Replacing plugs in a 2003 chevy S10 2.2. Three came out no problem. Couldnt seem to get a bite on the #2 plug. put an extension on the socket, tapped it with a light wooden mallet, turned it an 1/8, repeat repeat repeat. Finally felt like i caught it, put the ratchet to it, turned like I had nothing. When i pulled the socket out, the end looked muddy. Put the trusty mini mag light into the mix, and i swear, it looks like the top of the plug is just a rusty lil circle. If I had seen something to grab onto, I know the lubricate, heat and loosen/tighten routine will usually get one out of this, but I don’t really think theres anything for a wrench to work with. Cant get ahold of dynamite, what are my other options, if any?
You need a GRIP-TITE socket set, I believe you can get them from Sears or Amazon. You can use a shallow socket for a spark plug, but you have to break off all the porcelain so that a shallow socket can get to it.
Here is a deep socket set
You could also break off all the porcelain well into the head and use an easyout, but you would risk getting debris inside the combustion chamber. Do the lubricate, heat etc. while using the Grip-tite socket.
This set by Erwin might do as well but it doesn’t go to 13/16", but the 3/4" might work. If you have 5/8" plugs, then you are set.

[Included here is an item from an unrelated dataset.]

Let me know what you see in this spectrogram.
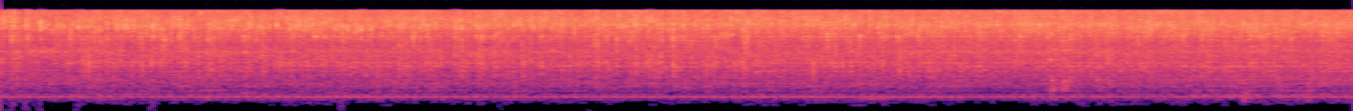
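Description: Chicken kofta meatballs frying in shallow oil in an aluminium karahi, making a steady, even sizzle, with a faint steady hum underneath. The oil is only lightly heated, so the sizzle is gentle.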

If you can get it started, get the engine to normal temperature and see if that helps you get out.
If all else fails, a local auto-machine shop can do this for you. It’s probably well worth their fee – compared to the alternatives. They have the tools and experience to easily do this.

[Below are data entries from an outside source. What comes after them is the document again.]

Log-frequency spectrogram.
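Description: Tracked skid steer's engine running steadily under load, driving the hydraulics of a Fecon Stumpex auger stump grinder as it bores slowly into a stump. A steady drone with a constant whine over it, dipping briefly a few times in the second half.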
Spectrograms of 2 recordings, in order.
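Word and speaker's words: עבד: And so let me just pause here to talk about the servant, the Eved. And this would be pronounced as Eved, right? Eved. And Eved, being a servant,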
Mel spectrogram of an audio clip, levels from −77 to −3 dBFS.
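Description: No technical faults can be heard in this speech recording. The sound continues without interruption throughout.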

& I expect you know already, but you need to understand why this happened, to prevent it in the future. How long ago did you change the plugs? 3 years between plug changes is probably the max, irrespective of miles driven. Otherwise you increase the likelyhood of this kind of problem. And s there something not right that is allowing water to get under the hood?
Many thanks for the answers. Keith you reminded me that I have a set of the sears buried somewhere in the basement. George, I grew that the mechanic fee was starting to look good, and yes, I let them go too long. I had to replace an O2 sensor and i dawned on me I hadn’t done the plugs ever, after two years of owning the truck.
Age is full of brainfarts, I wonder if they sell Beano for one’s memory…
I let things go on my car too. I’m supposed to retorque the head bolts every 60K I think. But I never have. But I do tend to change the plugs on schedule. Changing the spark plugs at least on my Corolla is a faily simple thing to do and doesn’t cost much ($2/plug) or take much time, so keeping these changed-out on at least the manuf’s spec’d schedule is probably a good idea. Be sure to use some kind of anti-sieze stuff when you install the new plugs, on the threads. I just put a tiny amount of moly-lube on the threads and it seems to work for me, helps to remove the plugs later.